It's June 1, 2010 here in Washington, DC and it was an in incredible last couple of days. I was able to travel to Ferrum College with Jake and Ian over this long weekend to participate in freshman orientation. Jake is a lucky guy given all that this college has to offer. I was actually reflecting back on my college days with both boys on the nearly 4.5 hour ride out to the campus…which I might add is in the middle of “nowhere” – I never had an orientation nor did I travel 4.5 hours to get to school! It was the Blue Line to Government Center in Boston and then about a quarter mile walk to the fabled Suffolk University on Beacon Hill...but I digress.

Being that far off the beaten path is going to be a bonus for Jake…and he knows it. The school prides itself on its academic and athletic achievements and that attitude permeates through the faculty directly to the students. It was interesting watching all the lacrosse players that Jake has played against here in Northern Virginia recognize each other as well as recognize the fact that they will all be on the same team here come August. I took solace in the campus police presentation which denounced alcohol, drugs, pre-marital sex and just about any other activity that could get a student into trouble!

As you know it was also Memorial Day weekend…and a time for reflection…I received many emails and calls from friends and service members with well wishes and war tales from “down range” ... Memorial Day affords us the opportunity to look back at the sacrifices made not only during our lifetime but from the standpoint of the generations that have fought and died since the inception of our Nation. A few tears were shed as I personally remembered some of the fine men that I had the great pleasure of serving with who are no longer with us.

One great thing about Memorial Day is the fact that all the great military movies are run pretty much all weekend. I sat home yesterday for a bit as I watched “Where Eagles Dare” and “Heartbreak Ridge” … yes I know…maybe not on par with “Midway” and the “Big Red One” but entertaining none the less! If you have never watched the movie “Where Eagles Dare” then you owe yourself a two hour break…Richard Burton and Clint Eastwood are both charismatic and believable in this epic WWII picture…and no Memorial Day would be complete without viewing “The Devils Brigade”…another classic WWII movie and well worth the watch!

The below poem is entitled The Setting Sun…I penned this several years back but just finished its review this morning.
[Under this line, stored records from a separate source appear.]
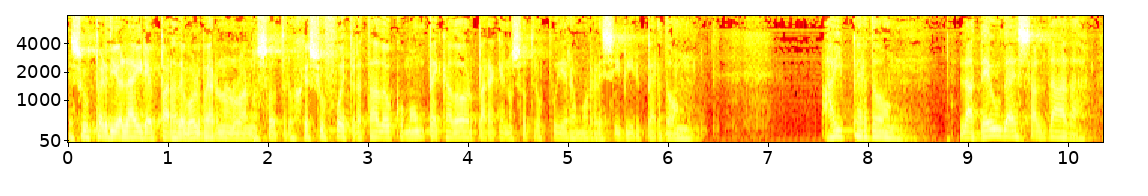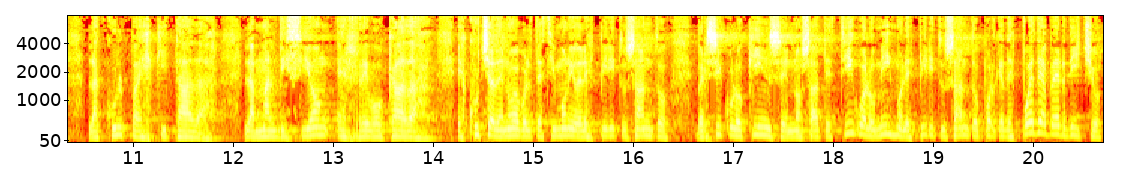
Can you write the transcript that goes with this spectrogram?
Jesús perdió el aire para devolvernoslo a nosotros. Jesús fue tratado como un pecador para que nosotros pudiéramos recibir perdón. Hay perdón. La deuda es saldada, la culpa es quitada, la maldición es revocada. Escucha de nuevo el testimonio del Espíritu Santo, versículo 15, nos atestigua lo mismo el Espíritu Santo, porque después de haber dicho,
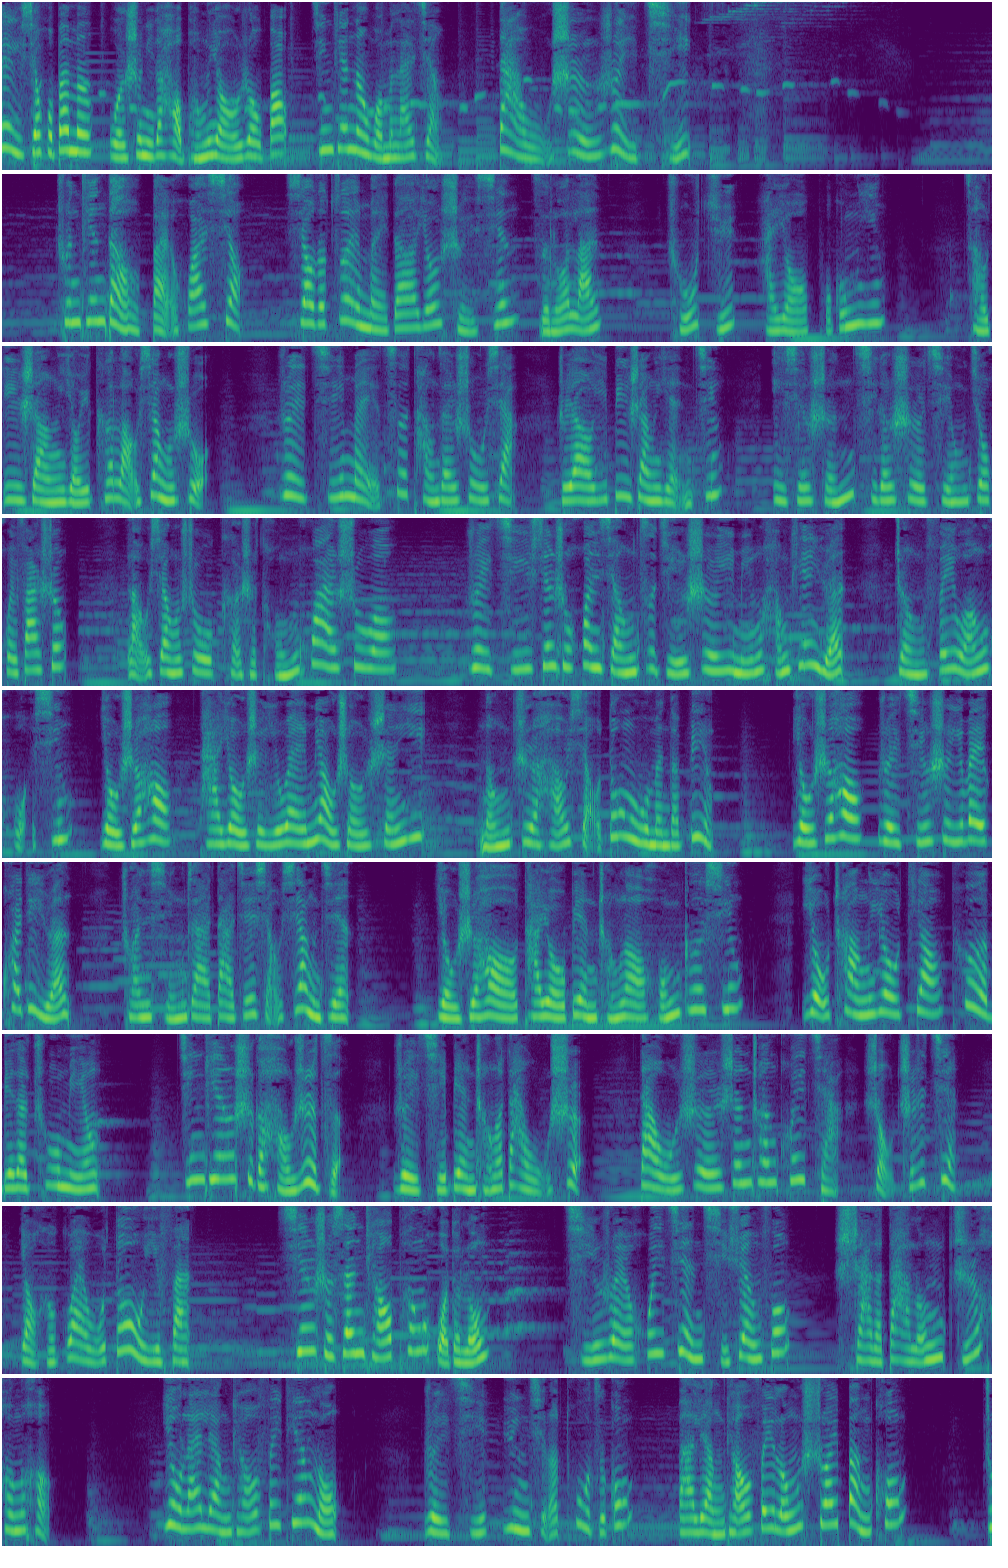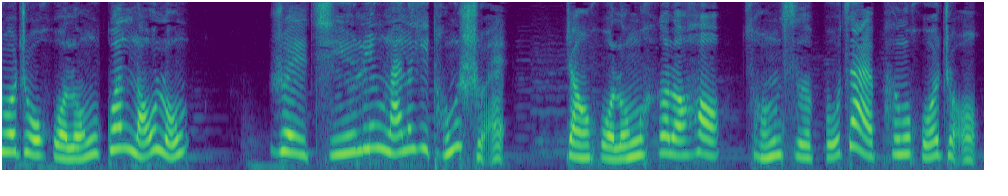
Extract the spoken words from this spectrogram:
嘿，小伙伴们，我是你的好朋友肉包。今天呢，我们来讲大武士瑞奇。春天到，百花笑，笑得最美的有水仙、紫罗兰、雏菊，还有蒲公英。草地上有一棵老橡树，瑞奇每次躺在树下，只要一闭上眼睛。一些神奇的事情就会发生。老橡树可是童话树哦。瑞奇先是幻想自己是一名航天员，正飞往火星；有时候他又是一位妙手神医，能治好小动物们的病；有时候瑞奇是一位快递员，穿行在大街小巷间；有时候他又变成了红歌星。又唱又跳，特别的出名。今天是个好日子，瑞奇变成了大武士。大武士身穿盔甲，手持着剑，要和怪物斗一番。先是三条喷火的龙，奇瑞挥剑起旋风，杀得大龙直哼哼。又来两条飞天龙，瑞奇运起了兔子功。把两条飞龙摔半空，捉住火龙关牢笼。瑞奇拎来了一桶水，让火龙喝了后，从此不再喷火种。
I hope you like it!


The Setting Sun

I wake every morning
To the sun…fresh on my face
I gaze…deep at your picture
And feel its warmth and grace

I wonder where you are
Where you go…and what you think
I miss the touch…of your hand
And in the moment…I start to shrink

I miss your love…but most of all
I ache…for your embrace
To hold you close…don’t let go
Please take me from this place

You are the one…that I love
To no other…I would be true
From that moment…our eyes met
I hoped…it would be you

For we will be together
No one takes that away
We walk the earth side by side
For with you…I must stay

Forever…to you true
Is what I promise thee
As we move…on through life
For all the world to see

I can’t imagine looking
On the sun…setting low
Without your love to guide me
And my love…to bestow

Upon you everyday
As we spend our life as one
To love, honor and cherish
As we watch...the setting sun